Morphology of direct and indirect rib fractures
Journal Paper/Review - Sep 14, 2020
Kissling Steffen, Hausmann Roland
Rib fractures are a common finding in legal medicine and information on the impact mechanism is relevant for trauma reconstruction.
This study focuses on morphological characteristics of rib fractures resulting from direct or indirect force. Fresh human
ribs (n = 312) were divided into two groups and broken through local force (direct) and bending (indirect) in anterolateral areas.
The ribs were macerated, visually investigated and the results statistically analysed. The indirect fractures showed a significant
larger lateral offset of the internal and external fracture ends while the fracture ends of the direct fractures were more often
straight, in line. Also, the morphology of the inner and outer fracture edges was significantly related to fracture type. Direct
fractures mostly had rough and jagged inner edges (tension side) and straight, smooth outer edges (compression side), whereas
indirect fractures more often showed the characteristics vice versa. The results were more convincing in combination and in ribs
from persons aged ≤ 75 years at death. In summary, the direct and indirect rib fractures showed significantly different characteristics
regarding orientation and offset of the fracture lines and roughness of the inner and outer fracture edges, which can be

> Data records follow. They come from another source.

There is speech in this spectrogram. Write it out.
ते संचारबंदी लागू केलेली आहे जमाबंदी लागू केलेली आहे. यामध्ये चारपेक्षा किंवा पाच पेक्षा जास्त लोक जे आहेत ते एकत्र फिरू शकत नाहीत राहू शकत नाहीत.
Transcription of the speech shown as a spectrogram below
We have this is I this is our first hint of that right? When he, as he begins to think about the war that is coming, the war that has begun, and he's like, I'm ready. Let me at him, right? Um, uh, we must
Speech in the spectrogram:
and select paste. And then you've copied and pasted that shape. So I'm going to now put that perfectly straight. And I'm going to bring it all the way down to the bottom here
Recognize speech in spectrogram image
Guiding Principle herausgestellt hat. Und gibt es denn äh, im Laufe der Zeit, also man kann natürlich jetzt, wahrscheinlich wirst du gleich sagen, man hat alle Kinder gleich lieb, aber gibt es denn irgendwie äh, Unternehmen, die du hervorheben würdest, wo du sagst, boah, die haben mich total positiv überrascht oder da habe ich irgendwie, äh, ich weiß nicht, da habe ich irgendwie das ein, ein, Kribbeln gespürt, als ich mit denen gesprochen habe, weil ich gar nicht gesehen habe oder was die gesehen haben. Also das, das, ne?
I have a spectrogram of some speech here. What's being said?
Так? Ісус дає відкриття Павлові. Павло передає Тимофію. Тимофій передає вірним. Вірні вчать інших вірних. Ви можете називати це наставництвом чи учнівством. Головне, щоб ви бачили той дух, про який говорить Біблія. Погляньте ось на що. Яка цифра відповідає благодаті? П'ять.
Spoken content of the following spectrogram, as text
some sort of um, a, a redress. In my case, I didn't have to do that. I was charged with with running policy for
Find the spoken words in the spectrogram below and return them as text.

helpful to distinguish the traumatizing impact mechanisms in forensic autopsy routine.